In my recent blog “Lock Up and Lock Down” about crackdowns on dissidents and activists during the Two Meetings, I mentioned an incident about a ten-year-old girl whose father is a dissident in Hefei, Anhui (安徽合肥):
“In a particularly egregious episode of this year’s clamping down on dissidents, on February 27 in Hefei, Anhui (安徽合肥), four men kidnapped Zhang Anni (张安妮), the 10-year-old daughter of Zhang Lin (张林), after the school let out, and took her to the local police station. There she was detained for 20 hours without being given food or water, or even a blanket to stay warm. Later, the police also searched Zhang Lin’s home, taking away his computer, cell phone, cash, and other important necessities. The father and daughter have since been deported to Bengpu (蚌埠) where Anni, scared and refusing to talk for days, has no school to go for the time being.
“A Tsinghua-trained nuclear physicist, Zhang Lin is a veteran dissident who has served three prison terms since the 1980s, totaling 13 years.”
Anni (安妮) still has not been able to go back to school. Before the Two Meetings, Zhang Lin lived in Hefei where Anni went to Hupo Elementary School (琥珀小学) and Anni’s older sister attends college in the same city. For Zhang Lin, a single father now (I believe), Hefei is where he wants to live to be close to both children, but he has been repeatedly forced out of the city and back to Bengbu (安徽蚌埠), his hometown. For Anni, she has made it clear to her dad that she wants to go back to Hupo ES because “there are only 23 kids in my class!” (the typical class size in China is twice as big.)
Monday, in an action called “Sending Anni Back to School,” 40 some lawyers and netizens from across China arrived in Hefei to protest on behalf of Anni, demanding that the child be allowed to resume school in Hupo ES. The school’s representative came out on Monday telling the father to go to the “relevant organ” to get a guarantee that the child will never be taken away from school by unidentified people. Today the school said that Zhang Anni does not meet the requirements for enrollment.
The crowd protested in front of various government sites in Hefei, including the Public Security Bureau and the Education Bureau, but no one has come out to speak to them except for scores of plain clothes and uniformed policemen watching over the crowd, videoing taping them, getting into a couple of scuffles with them, and taking some to police stations to interrogate.
Having no place to turn, Anni wrote a letter today to Peng Liyuan, China’s first lady, appealing for help:
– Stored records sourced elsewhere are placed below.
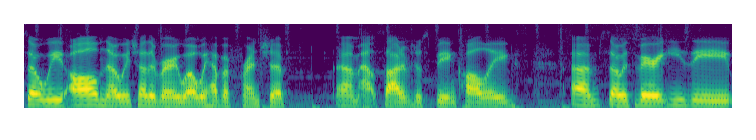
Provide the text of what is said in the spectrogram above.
So we all know each other very well. We have a friendship um, outside of just being colleagues. Um, so it's very easy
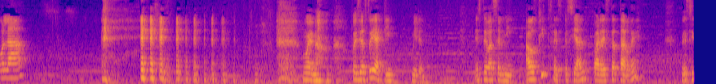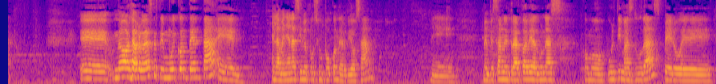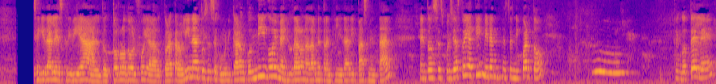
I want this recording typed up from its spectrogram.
Hola. bueno, pues ya estoy aquí. Miren, este va a ser mi outfit especial para esta tarde. Eh, no, la verdad es que estoy muy contenta. Eh, en la mañana sí me puse un poco nerviosa. me empezaron a entrar todavía algunas como últimas dudas, pero eh, enseguida le escribía al doctor Rodolfo y a la doctora Carolina, entonces se comunicaron conmigo y me ayudaron a darme tranquilidad y paz mental. Entonces, pues ya estoy aquí, miren, este es mi cuarto. Tengo tele.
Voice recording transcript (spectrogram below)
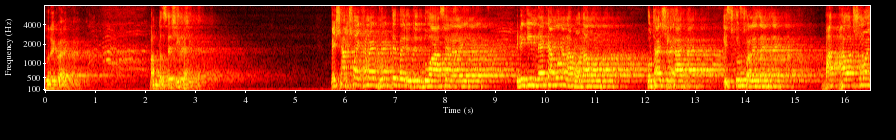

“Grandma Peng, how do you do? I’m a student at Hupo Elementary School in Hefei, Anhui. I’m ten years old. In the afternoon on February 27 this year, several policemen came to my school and took me away. A few days ago, many uncles and aunties who are concerned about me wanted to send me back to school, but the teachers in my school won’t let me. Grandma Peng, I really want to go back to school. Please, can you and Grandpa Xi tell uncle policemen and the teachers to let me go back? Zhang Anni, April 10, 2013.”
The letter is a hot topic on Tencent Weibo and has been re-posted many times.
Will Grandma Peng hear Anni and help her out? We shall see. Meanwhile, I’ll let out a deep sigh: China Dream.
Related reading: One Step Further in China’s Persecution of Dissidents’ Family Members
[…] Ten-Year Old Girl Appeals for Help from China’s First Lady […]
As long as people in China feel they must appeal to some “authority”, nothing will change. Also the fact that persecuted people continue to appeal to “authority” encourages the “authority” to dole out more persecution. It’s a viscous cycle.
The minute people stops appeasing Assad, his regime began to falter, but still not buckling. The truth of the matter is Americans have lost their teeth since the Iraq debacle so whatever opportunity for inroads against totalitarian regimes are lost for the next three generations as Americans learned to be more pacifist..
While using Gandhi’s approach may yield result, it will only produce result after extraordinary luck produced extraordinarily unstable circumstances such that one man’s analysis at a decisive moment can yield some result. Even then there is no guarantee of a good long term outcome.
Sometime the best way to cure a disease is to fight poison with poison, perhaps more encouragement of Chinese authority to make them bolder in their persecution of wider swath of the Chinese population may yield better results.
If that sounds unappealing then perhaps deliberately ignoring some issues would work better and lead the regime into a false sense of security so they over-commit in their persecution of the general populations. When the system is in a super-heated state, any normally insignificant would easily cause things to start boil over, and that is how revolutionary changes can happen.
[…] Grandpa Xi tell uncle policemen and the teachers to let me go back?” she wrote, as reported by China Change, a website that monitors human rights in […]